# "Double" time signatures

Having read the “Double clefs” thread, I am wondering how I can notate the attached in Dorico. This type of time signature was common up to about 1700.

David

It’s possible, though fiddly.
Invoke the meter popover (Shift-M). Type the following, exactly: 4/4 / 3/4, 3
[this tells Dorico to create an interchangeable meter that is a bar of 4/4 followed by a bar of 3/4. The final comma 3 tells Dorico to give a pickup bar of 3 beats]
In the bottom panel (Write mode) change the Separator to ’ ’ (a space)
Then tick the Common/cut common switch.
Next, select the barline at the start of bar 2, type Shift-M again and type 3/4 into the popover. In my test this 3/4 time signature automatically hides, but if it doesn’t, just flick the Hide Time Signature switch in the bottom panel.

The only caveat is that Dorico treats the first measure as being the 2nd, 3rd and 4th beats of a 4/4 bar. You’ll need to rebeam things yourself - I had to use force duration to get the dotted minim/half in the bass staff.

Screenshot of end result attached.

Thanks pianoleo - this is a terrific example!

I like brain teasers

But should it be such a complicated procedure? In S…s, where my example was made, one just moves “3/4” to the right and then adds C from a panel – and the first bar still starts on beat one.

David

Well you could do it with Shift-X text if you do wished, but it would need fiddling in each layout if you had multiple layouts. The same possibly applies in Sibelius; I can’t remember…

And frankly, once you’ve persuaded someone else to take 20 minutes to work out how to actually do it, implementing it takes approximately 20 seconds.

You’re right, of course, that Sibelius makes this easy. However, a crucial difference between Dorico and its competitors (Finale probably moreso than Sibelius) is that Dorico handles things semantically - it cares about WHY you’re trying to put something on a page, as opposed to just giving you a set of generic tools that let you put anything on a page.

Just today I’ve been crying out for horizontal brackets (think 1st time bar endings without the number), something that the team haven’t yet implemented. In the end I resorted to devising a macro that takes an existing (piano sustain) pedal marking, sets hooks at each end, makes them inverted hooks (ones that point down), changes the line width and nudges them up 14 spaces so that they show above the staff rather than below it. This - horizontal brackets - is one of many cases where it’s not a necessity for enough users for the developers to prioritise implementing it.

What you’re asking for is a means to notate something that was “common until about 1700”. I typed another paragraph here and then I remembered that another user (you!) put my sentiment much more eloquently just yesterday:

You’re right, of course, that Sibelius makes this easy.
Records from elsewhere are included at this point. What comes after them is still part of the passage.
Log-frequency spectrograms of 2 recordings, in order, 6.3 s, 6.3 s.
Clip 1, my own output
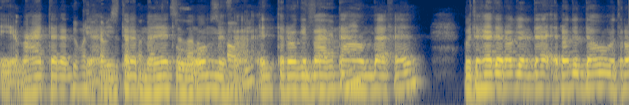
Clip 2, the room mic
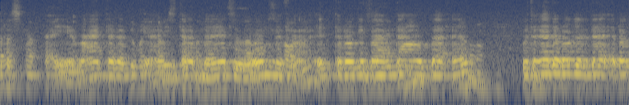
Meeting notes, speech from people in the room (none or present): present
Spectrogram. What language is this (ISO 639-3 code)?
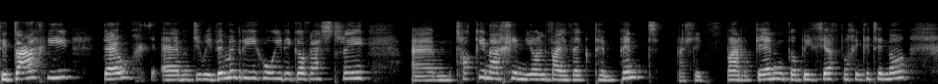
cym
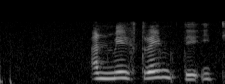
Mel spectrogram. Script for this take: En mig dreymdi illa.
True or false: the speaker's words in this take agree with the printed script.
true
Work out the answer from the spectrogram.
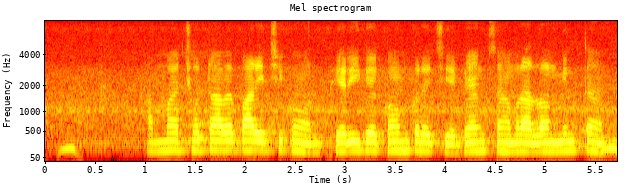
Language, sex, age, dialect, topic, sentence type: Maithili, male, 18-24, Angika, banking, question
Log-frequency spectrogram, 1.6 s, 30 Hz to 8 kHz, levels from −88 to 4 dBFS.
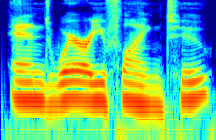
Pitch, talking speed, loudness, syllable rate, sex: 145 Hz, 220 wpm, -15 LUFS, 5.3 syllables/s, male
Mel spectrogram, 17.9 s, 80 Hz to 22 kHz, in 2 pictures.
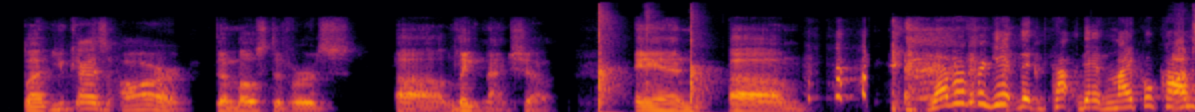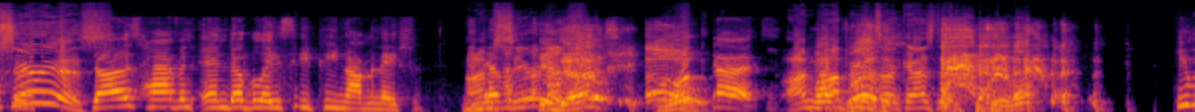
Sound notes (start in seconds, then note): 4.4 Michael clapping; 14.9 Eric laughs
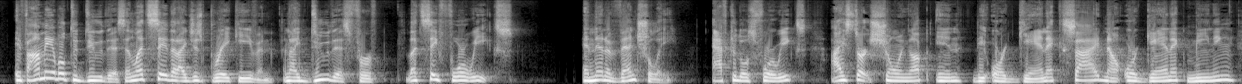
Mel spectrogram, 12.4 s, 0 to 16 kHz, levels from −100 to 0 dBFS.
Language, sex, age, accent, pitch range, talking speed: English, male, 30-49, American, 150-190 Hz, 200 wpm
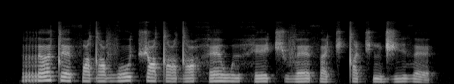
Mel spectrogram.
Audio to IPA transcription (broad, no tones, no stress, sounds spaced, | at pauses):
r ɐ t ɛ θ ɨ dˤ ɨ v o t͡ʃ u tˤ e dˤ u h ɛ w ɨ h e t͡ʃ v ɛ θ a t͡ʃ tˤ ɐ t͡ʃ n d͡ʒ i ð ɛ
However, a crucial difference between Dorico and its competitors (Finale probably moreso than Sibelius) is that Dorico handles things semantically - it cares about WHY you’re trying to put something on a page, as opposed to just giving you a set of generic tools that let you put anything on a page.

I think we basically agree. And my WHY is the best one possible: it is a valid and venerable (though some would say out-moded) notational feature.

But this raises a potential problem with all software: that decisions made at in the initial design stage can impede development. In this case, IF the Dorico team has decided that all time signatures take up a certain horizontal space, or are comprised of only one glyph, C3/4 could not be accommodated. (I think one might make a universal rule that, because of restrictions placed in early planning, the development of all applications grinds to a halt after a certain time.)

David

Once a program has become fairly fixed, then often plug-ins arrive to fill in niche needs or common routines initially overlooked in the original development process. Sometimes these are later absorbed into the program.

Be that as it may, Dorico is still growing and has not yet reached a stage at which plug-in development is altogether productive.